As governments confront many challenges that are global in scale, leaders find they must cooperate in responding to financial, climate, terrorism and other crises. As a result, a global audience has developed keen interest in how and why nations select their leaders. On one hand, citizens expect sensible and collective action, transparency and fair representation; on the other hand, citizens and leaders fret about compromising security, sovereignty or loss of control. Diplomats and global organizations like the United Nations aim to achieve a balance, even as global communications allow citizens in democracies or authoritarian states to steer attention to issues. Attention to citizen demands and multilateral cooperation contribute to stability.

Will China Save Transatlantic Relations?

Michał Romanowski
June 25, 2019

Women’s Struggle in Turkey

Ronay Bakan and Özlem Tunçel
July 4, 2019

The Rise and Fall of Theresa May

Joan Johnson-Freese and Chuck Houston
June 18, 2019

On Restoring Responsible Political Parties

Frances McCall Rosenbluth and Ian Shapiro
June 20, 2019

Goals for Global Society Go Into Retreat

Humphrey Hawksley
June 6, 2019

Teflon Modi Eyes FDI

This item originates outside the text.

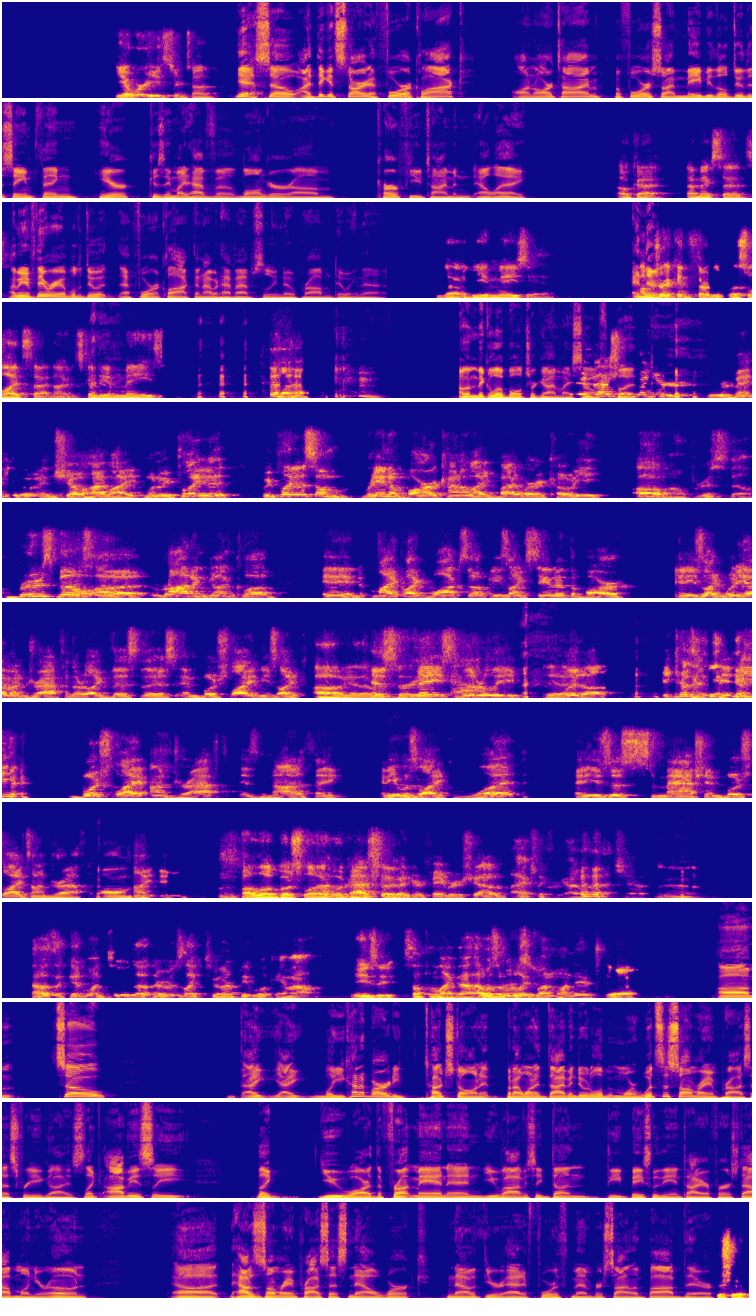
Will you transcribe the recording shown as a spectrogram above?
Yeah, we're Eastern time. Yeah, yeah, so I think it started at four o'clock on our time before, so I, maybe they'll do the same thing here because they might have a longer um, curfew time in L.A. Okay, that makes sense. I mean, if they were able to do it at four o'clock, then I would have absolutely no problem doing that. That would be amazing. Yeah. And I'm drinking 30 Busch Lights that night. It's going to be amazing. I'm a Michelob Ultra guy myself. It's actually but... been your, your venue and show highlight. When we played it we played at some random bar, kind of like by where Cody. Oh, oh, Bruceville. Bruceville, Bruceville. uh, Rod and Gun Club, and Mike like walks up and he's like standing at the bar, and he's like, "What do you have on draft?" And they're like, "This, this, and Busch Light," and he's like, "Oh yeah," that his face literally yeah. lit up because in Indy, Busch Light on draft is not a thing, and he was like, "What?" And he's just smashing Busch Lights on draft all night, dude. I love Busch Light. What that should have been your favorite show. I actually forgot about that show. yeah. That was a good one too, though. There was like 200 people that came out. Easy. Something like that. That was a really Easy. fun one, dude. Yeah. Um. So, I I well, you kind of already touched on it, but I want to dive into it a little bit more. What's the songwriting process for you guys? Like, obviously, like you are the front man, and you've obviously done the basically the entire first album on your own uh, how does the songwriting process now work now with your added fourth member, Silent Bob, there? For sure.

Kunal Bose
May 30, 2019

Russia and US Election Systems: New York Times

David E. Sanger and Catie Edmondson
July 27, 2019

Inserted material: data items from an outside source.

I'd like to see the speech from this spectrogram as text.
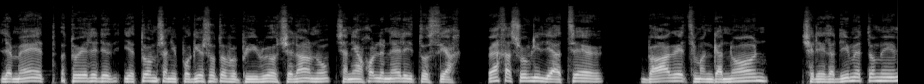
למעט אותו ילד יתום שאני פוגש אותו בפעילויות שלנו שאני יכול לנהל איתו שיח והיה חשוב לי לייצר בארץ מנגנון של ילדים יתומים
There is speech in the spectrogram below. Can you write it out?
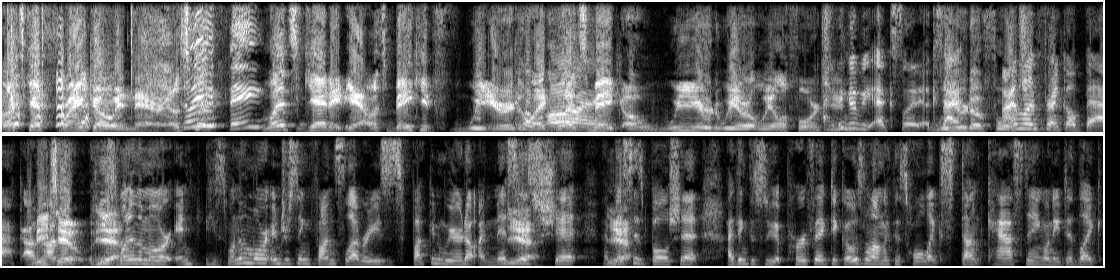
Let's get Franco in there. Let's Do get, you think? Let's get it. Yeah, let's make it weird. Come like let's make a weird wheel wheel of fortune. I think it would be excellent. Weird I, of fortune. I want Franco back. I'm, Me I'm- too, He's yeah. one of the more in, he's one of the more interesting, fun celebrities. He's fucking weirdo. I miss Yeah. his shit. I Yeah. miss his bullshit. I think this would be perfect. It goes along with his whole like stunt casting when he did like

Saving Asia’s Democracies: Diplomat

Joshua Kurlantzick
July 24, 2019

Trump Divides the US: New York Times

Julie Hirschfeld Davis
July 17, 2019

One World, Two Systems: Times of India

Nayan Chanda
July 16, 2019